In order to expose our XQuery programs, we need to use a web server and also a web based version of the MXQuery implementation. In current release of the MXQuery there is “.war” version of the MXQuery which you can deploy it to any java servlet container.

To expose your XQuery library modules as a web service, you need to

1)copy your XQuery file (with extension ‘.xquery’) to the root directory of MXQuery web application on the server.Please notice that there are some are sample modules already copied there.

2) if your library module is using (importing) schema types, you also need to copy those type definitions ( as ‘.xsd’ files) to the root directory of the MXQuery web application.(as in the provided samples)

By doing this, you should be able to view the list of exposed modules (and schemas) at: http://serveraddress:port/MXQuery/

Example: as a complementary for the previous subsection, if you want to expose the result of a web service composition as another web service on its own, you just need to wrap the composition code in an XQuery function/module declaration and then copy it to the MXQuery directory on the server. For example, our complex spell-checking/dictionary operation can be wrapped in following fashion

module namespace cmp ="";
import module namespace ggl="urn:GoogleSearch" at "";
import module namespace dct="" at
declare function cmp:spellAndDict($input as  xs:string) {
 let $spelledWord := ggl:doSpellingSuggestion("oIqddkdQFHIlwHMXPerc1KlNm+FDcPUf",$input)
 if (fn:string-length($spelledWord)=0)
 then (dct:Define(<Define xmlns="">
 else (dct:Define(<Define xmlns="">

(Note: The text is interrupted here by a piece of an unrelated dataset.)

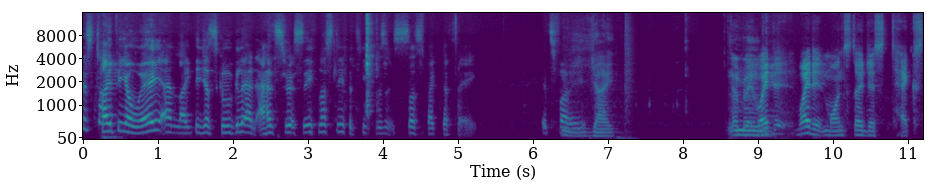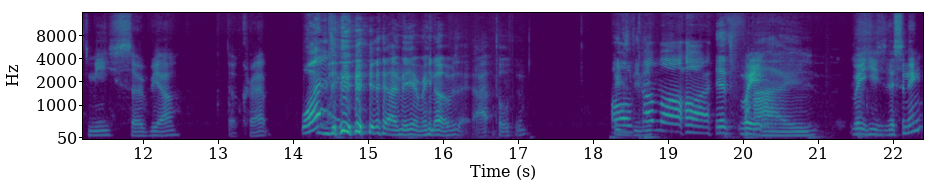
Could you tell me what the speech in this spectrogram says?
just typing away and like they just Google it and answer it seamlessly. The teacher doesn't suspect a thing. It's funny. Yikes. I Wait, mean, why did why did Monster just text me Serbia? The crap. What? I may or may not have I told him. oh XDD. come on! It's Wait. fine. Wait, he's listening?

And after copying it to the MXQuery directory on the server, following WSDL will be generated

<definitions name="MXQueryWebService" 
   xmlns="" >
 <message name="spellAndDict">
 <part name="p0" type="xs:string"/>
 <message name="spellAndDictResponse">
 <part name="return" type="xs:anyType"/>
 <portType name="port">
 <operation name="spellAndDict">
 <input name="input1" message="tns:spellAndDict"/>
 <output name="output1" message="tns:spellAndDictResponse"/>
 <binding name="binding" type="tns:port">
 <service name="MXQueryWebService">